Not a day goes by that I don’t hear my father reminisce about the beauty of his motherland and his people—and the heavy sigh that unfailingly follows his nostalgia. It’s when I hear those sighs and when I catch him staring blankly into empty space that I see him for who he has become. The human layers of stories and healthy experiences that make one a whole person are stripped off of adult immigrants when they make the transition. Painfully plucked from the soil that they had called their own, immigrants must strive to make a living in a land that is not their own. In a desperate attempt to hold onto what they had once called home, they become vitriolic vials of concentrated ideology. They close their ears, they purse their lips and rock back and forth while chanting prayers for the welfare of their progeny. Forcefully suppressing dreams and reveries that might have been entertained in their native lands, their daily motto is reduced to “I just want to get by.” And so, the faces they put on at home can differ radically from the faces they present to the outside world.
But some—namely the ones who hope to never part with their heritage—find more birds of the same feather and carry on with their traditions in new lands. These are the ones who make the world a more diverse place and are almost always the ones picked by gods of evolution. These are the harbingers of globalization, the parent rock of global citizens. But sometimes their rigid loyalty to their cultures can appear frighteningly alien to latent xenophobes and every once in a while, humanity-defeating events like the recent shooting at a Sikh Temple in Wisconsin, take place. Why don’t they try to blend in just a bit more? And what of the kids who held their parents’ hand as they stepped onto fresh land? Who are they to become? How are they to define themselves?
I moved to the States as a dual citizen from India a few months before I turned 17. I had already identified myself as an Indian, born and bred in that unforgettable subcontinent that is home to both the Taj Mahal and the largest slums in the world. But lately I’ve found myself madly and irrevocably in love with the USA and its inhabitants. What shall we call me now?

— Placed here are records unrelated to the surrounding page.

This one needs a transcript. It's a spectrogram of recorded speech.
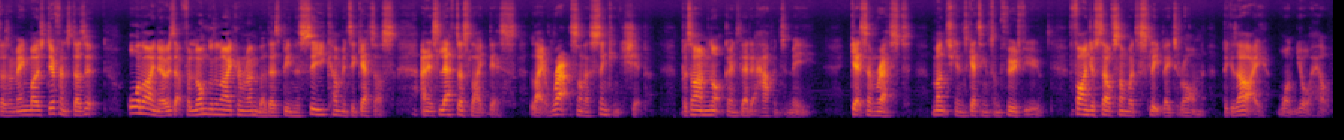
Doesn't make much difference, does it? All I know is that for longer than I can remember, there's been the sea coming to get us, and it's left us like this, like rats on a sinking ship. But I'm not going to let it happen to me. Get some rest. Munchkin's getting some food for you. Find yourself somewhere to sleep later on, because I want your help.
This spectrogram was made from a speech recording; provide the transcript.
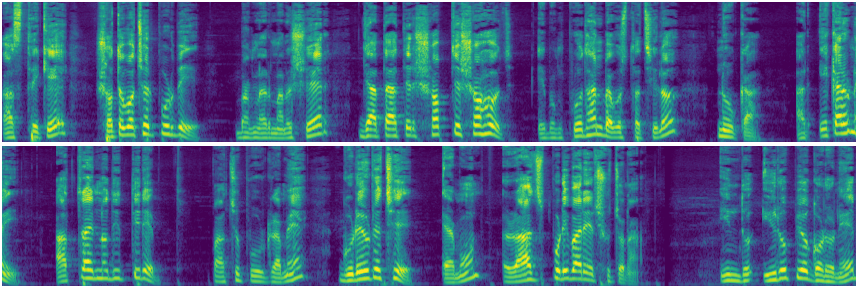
আজ থেকে শত বছর পূর্বে বাংলার মানুষের যাতায়াতের সবচেয়ে সহজ এবং প্রধান ব্যবস্থা ছিল নৌকা। আর এ কারণেই আত্রাই নদীর তীরে পাঁচুপুর গ্রামে গড়ে উঠেছে এমন রাজ পরিবারের সূচনা। ইন্দো ইউরোপীয় গড়নের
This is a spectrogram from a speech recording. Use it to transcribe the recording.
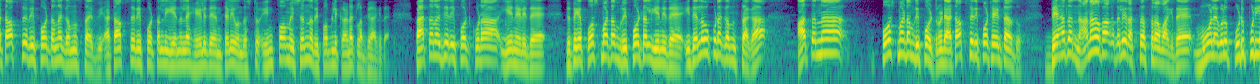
ಅಟಾಪ್ಸಿ ರಿಪೋರ್ಟ್ ಅನ್ನ ಗಮನಿಸ್ತಾ ಇದ್ವಿ. ಅಟಾಪ್ಸಿ ರಿಪೋರ್ಟ್ ಅಲ್ಲಿ ಏನೆಲ್ಲ ಹೇಳಿದೆ ಅಂತೇಳಿ ಒಂದಷ್ಟು ಇನ್ಫಾರ್ಮೇಶನ್ ರಿಪಬ್ಲಿಕ್ ಕನ್ನಡಕ್ಕೆ ಆಗಿದೆ. ಪ್ಯಾಥಾಲಜಿ ರಿಪೋರ್ಟ್ ಕೂಡ ಏನು ಹೇಳಿದೆ? ಜೊತೆಗೆ ಪೋಸ್ಟ್ ಮಾರ್ಟಮ್ ರಿಪೋರ್ಟ್ ಅಲ್ಲಿ ಏನಿದೆ? ಇದೆಲ್ಲವೂ ಕೂಡ ಗಮನಿಸಿದಾಗ ಆತನ ಪೋಸ್ಟ್ ಮಾರ್ಟಮ್ ರಿಪೋರ್ಟ್ ನೋಡಿ ಅಟಾಪ್ಸಿ ರಿಪೋರ್ಟ್ ಹೇಳ್ತಾ ಇರೋದು, ದೇಹದ ನಾನಾ ಭಾಗದಲ್ಲಿ ರಕ್ತಸ್ರಾವವಾಗಿದೆ. ಮೂಳೆಗಳು ಪುಡಿಪುಡಿ ಪುಡಿ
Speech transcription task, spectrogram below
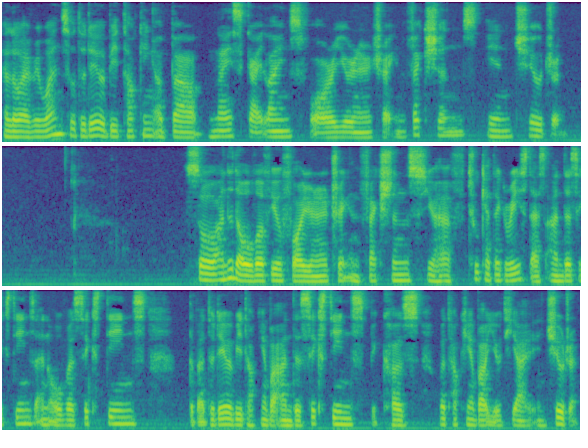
Hello everyone. So today we'll be talking about NICE guidelines for urinary tract infections in children. So under the overview for urinary tract infections, you have two categories that's under 16s and over 16s. But today we'll be talking about under 16s because we're talking about UTI in children.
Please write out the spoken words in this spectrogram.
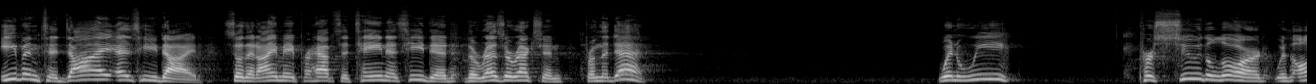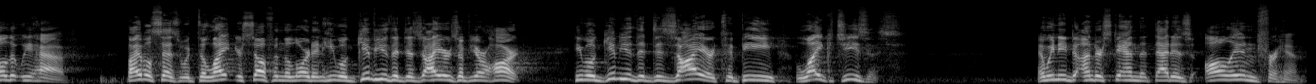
even to die as he died, so that I may perhaps attain as he did the resurrection from the dead. When we pursue the Lord with all that we have, Bible says, would delight yourself in the Lord and he will give you the desires of your heart. He will give you the desire to be like Jesus. And we need to understand that that is all in for him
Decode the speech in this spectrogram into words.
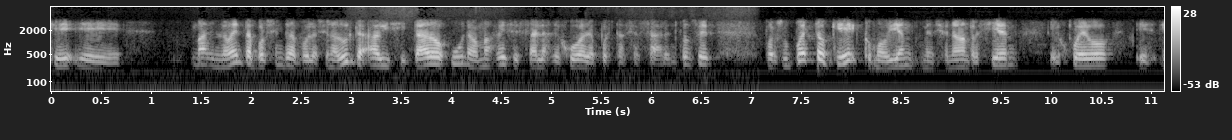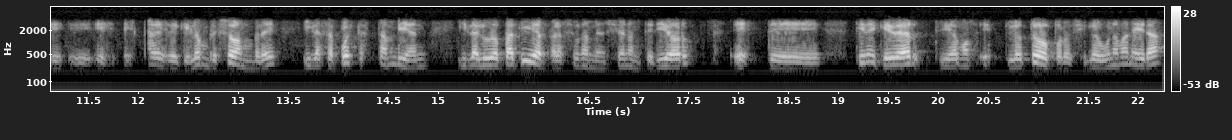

Just like many other immigrants I meet, I often find myself trying to keep from drowning in the familiar ocean of bipolar disorders while trying not to be attracted to the seductive calls of nihilism. For many, globalization—instead of molding the world into a more tolerant place with equal portions for all—has given rise to new “others.” Each one begins to doubt and question their own background and shuns all that appears frighteningly different.